Pitcher
Born: (1947-05-22) May 22, 1947 (age 67)
Tucson, Arizona
Batted: Left Threw: Left
MLB debut
July 17, 1971 for the Chicago White Sox
Last MLB appearance
September 27, 1979 for the Seattle Mariners
Career statistics
Win–loss record 9–17
Strikeouts 152
Earned run average 4.87
Teams

Richard Michael Hinton is a former Major League Baseball pitcher. He pitched parts of six seasons between 1971 and 1979, including three separate stints with the Chicago White Sox.

Draft history[edit]

Hinton was originally drafted in the 23rd round in 1965 by the Los Angeles Dodgers, but he did not sign, instead opting to attend the University of Arizona. During his tenure there, he was drafted three more times, but did not sign until the fourth, when he was selected in the 3rd round in 1969 by the White Sox.

Playing career[edit]

First White Sox stint[edit]
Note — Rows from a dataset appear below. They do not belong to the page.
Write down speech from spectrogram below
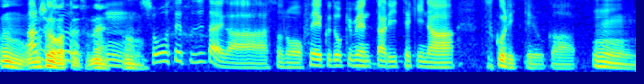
うん面白かったですね。うんうん。小説自体がそのフェイクドキュメンタリー的な作りっていうか、うん、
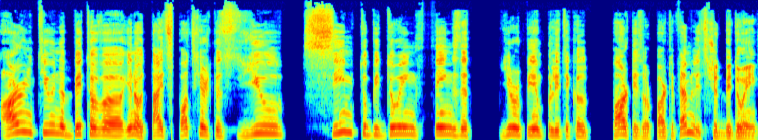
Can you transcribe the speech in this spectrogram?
aren't you in a bit of a you know tight spot here because you seem to be doing things that European political parties or party families should be doing.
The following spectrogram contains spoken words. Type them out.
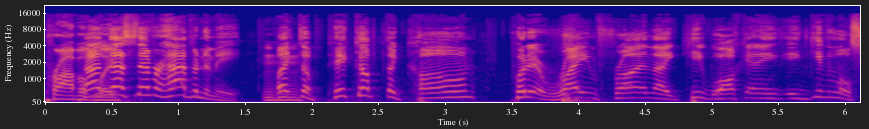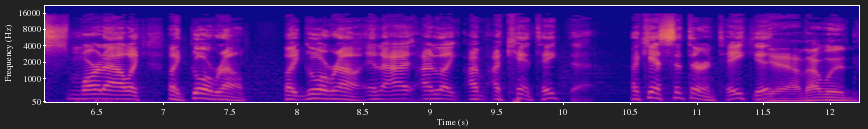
Probably. Mm-hmm. That, that's never happened to me. Like to pick up the cone, put it right in front, and like keep walking, and he'd give you a little smart aleck, like go around, like go around, and I, I like, I, I can't take that. I can't sit there and take it. yeah, that would.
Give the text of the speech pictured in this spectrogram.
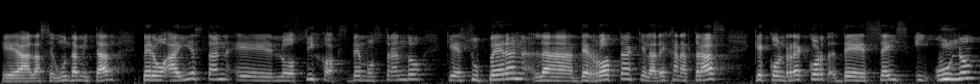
eh, a la segunda mitad, pero ahí están los Seahawks demostrando que superan la derrota, que la dejan atrás, que con récord de 6 y 1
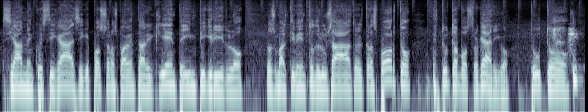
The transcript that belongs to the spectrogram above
si hanno in questi casi, che possono spaventare il cliente e impigrirlo, lo smaltimento dell'usato, il trasporto, è tutto a vostro carico. Tutto... Sì,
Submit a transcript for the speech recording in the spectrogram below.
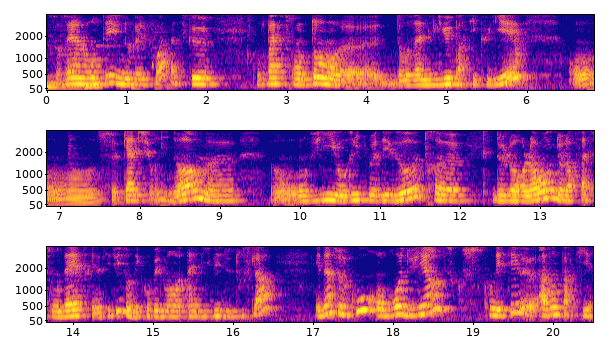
Se réinventer une nouvelle fois, parce que quand on passe 30 ans euh, dans un milieu particulier, on se cale sur les normes, euh, on vit au rythme des autres, euh, de leur langue, de leur façon d'être, et ainsi de suite. On est complètement imbibé de tout cela. Et d'un seul coup, on redevient ce qu'on était euh, avant de partir.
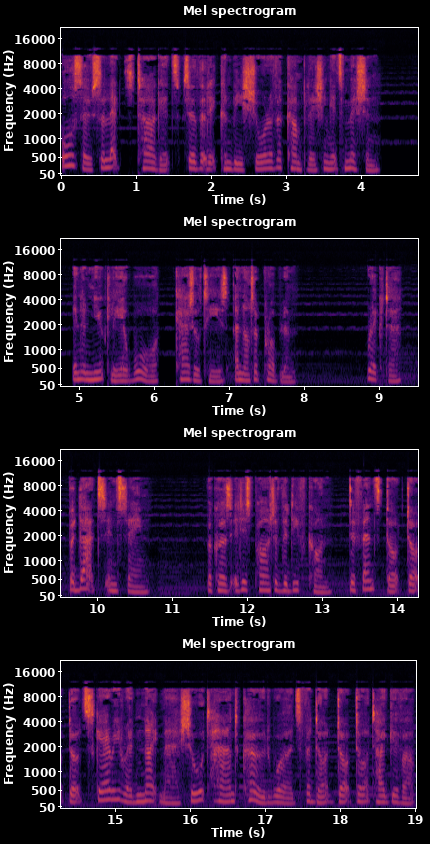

Hinton advanced fairly quickly to the majors, making his debut in July 1971 against the New York Yankees, pitching a perfect 8th inning in relief of Terry Forster. He would go on to pitch in 18 games that year, including three starts, winning three games and losing four.

1972: Yankees and Rangers[edit]

Shortly after the 1971 season ended, the White Sox traded Hinton to the team against whom he'd made his debut, the Yankees, in exchange for outfielder Jim Lyttle. He started that season in the minors, coming up to the majors in May. By September, however, he would be out of the Yankees organization, as his contract was purchased by the Texas Rangers. Altogether, Hinton pitched in 12 games in 1972, winning one and losing one.

Back to the White Sox[edit]

The Rangers traded Hinton again the following spring, sending him along with Nate Colbert to the Cleveland Indians for former American League batting champion Alex Johnson. However, the Indians kept Hinton for just one season, during which he never appeared in the majors, before releasing him the following spring. He returned to the White Sox, signing with them less than two weeks after his release, and he spent the 1974 season in the minors again. In 1975, Hinton returned to the majors, pitching in 15 games for Chicago, but he would soon be on the move again.

Cincinnati[edit]

In December, Hinton was traded once again, this time to the Cincinnati Reds along with a minor leaguer in exchange for veteran relief pitcher Clay Carroll. While Carroll continued on to have a couple more good years, Hinton continued to be on the fringes of the majors, pitching in just twelve games in the majors in 1976 and none in 1977, after which Hinton was granted free agency.

White Sox, take three[edit]

Once again, Hinton found himself in the White Sox organization, and for the first time he would get an extended chance at the majors. He responded by having his best season in 1978, pitching in 29 games, starting four, and pitching a pair of complete games, the only ones of his career. He also picked up his first major league save on June 3 against the Kansas City Royals in support of Ken Kravec. His ERA of 4.02 was also his best since 1972.

Final season[edit]

Hinton made his 1979 major league debut in May, but he wasn't nearly as effective as he'd been the previous year. His ERA with the White Sox went up by two full runs, to 6.04, although he did pick up two more saves. In July, he was traded to the Seattle Mariners for the also-struggling Juan Bernhardt, who would not play in the majors again. Hinton pitched little better for Seattle, finishing the season with a 1–4 record and a 5.86 ERA. He never pitched in the majors again.

Personal life[edit]

Hinton is now living in Sarasota with his wife, ex-European model Rita Hinton, and six children. He works as a Green Builder.[citation needed] His son Robert is currently a pitcher in the Milwaukee Brewers organization.

Sources[edit]